Patricia Iglesias

Patricia Iglesias commenced her career in the workshops of the post-modern Swiss-Argentine master, Pablo Edelstein and Philip Pavia, the Italian-American abstract expressionist. Working alongside these forward-thinking avant-gardists led her towards ongoing multidisciplinary experimentation in her practice, as well as fostering her appreciation of artistic and literary traditions. At Otomys, we recognise her artwork across Australia.


The narratives of Patricia Iglesias’ artwork

Edelstein’s influence is apparent in Iglesias’ unique pastel shading and the use of the contrasting ground to create a delirious palette and sense of ‘Naturaleza in her works on paper. Iglesias has cited Simone de Beauvoir, Clarice Lispector and Marguerite Yourcenar as her feminist forebears, but from an external perspective, elements of Isabel Allende and Neruda’s magical realism speak through the coarse strokes and speculative narratives articulated in her work.
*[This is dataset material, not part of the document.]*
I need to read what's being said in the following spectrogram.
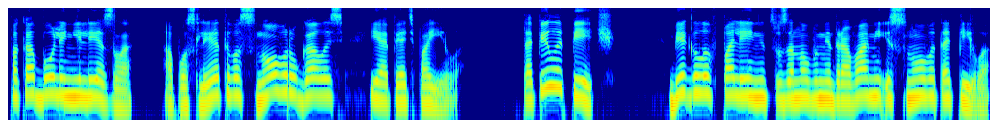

There is a sense of biological decay, too - à la Nancy Spero - which unsettles the viewer and forces us to look beyond the apparent visual plane to the possible futurities and realities in which Patricia Iglesias’ vision resides.


It is tempting when writing biographical texts, to claim a certain lineage for an artist, but for Patricia Iglesias, this effort is challenging for her work is a product of hybridity. Raised in Buenos Aires, she studied at the Savannah College of Art and Design, as well as the School of Visual Arts (New York), and currently resides in Los Angeles.


A unique as her artwork

With a cross-continental background and an immense body of illustrative work, to call Iglesias ‘figurative’ or ‘fantastical’ alone would be a reduction. Instead, her hybridisation of Roger Dean, Leonora Carrington, Del Kathryn Barton and a constantly evolving set of cross-medial inputs is Iglesias’ artistic strength. She cannot be pinned down and neither can her practice.


What can be said is that in both clay and pastel, Patricia Iglesias is a master of evocative psychedelia. Her use of shape - with echoes of Parvia’s tutelage - is evolutionary, seeming to arise from the ground upwards in composites of organic shapes or twists of the brush, creating floriographic prints and landscapes on a whim.


Yet perhaps the most compelling element of Iglesias’ portfolio is her resistance to normalisation and the beautification of her psyche through imagery. There is a restless impatience to her ongoing production of work which complements her production of ‘borderland’ pieces that are neither classically pretty nor visually unappealing. In French, we say ‘nou lèd, nou là’ — we are ugly but we are here. Iglesias’ work is confronting and visually arresting, and therein lies its revolt. Therein lies its great appeal as an ongoing portrait of the Cocteau-esque, artisanal psyche.


Patricia Iglesias’ artwork has exhibited solo throughout the United States and Argentina and is currently represented by Otomys in both Australia and the United Kingdom. Recent showings include Gladstone Gallery, New York and Sears-Peyton Gallery, Los Angeles.


Browse to our viewing room in order to see more work by Iglesias and our full roster of artists in Australia.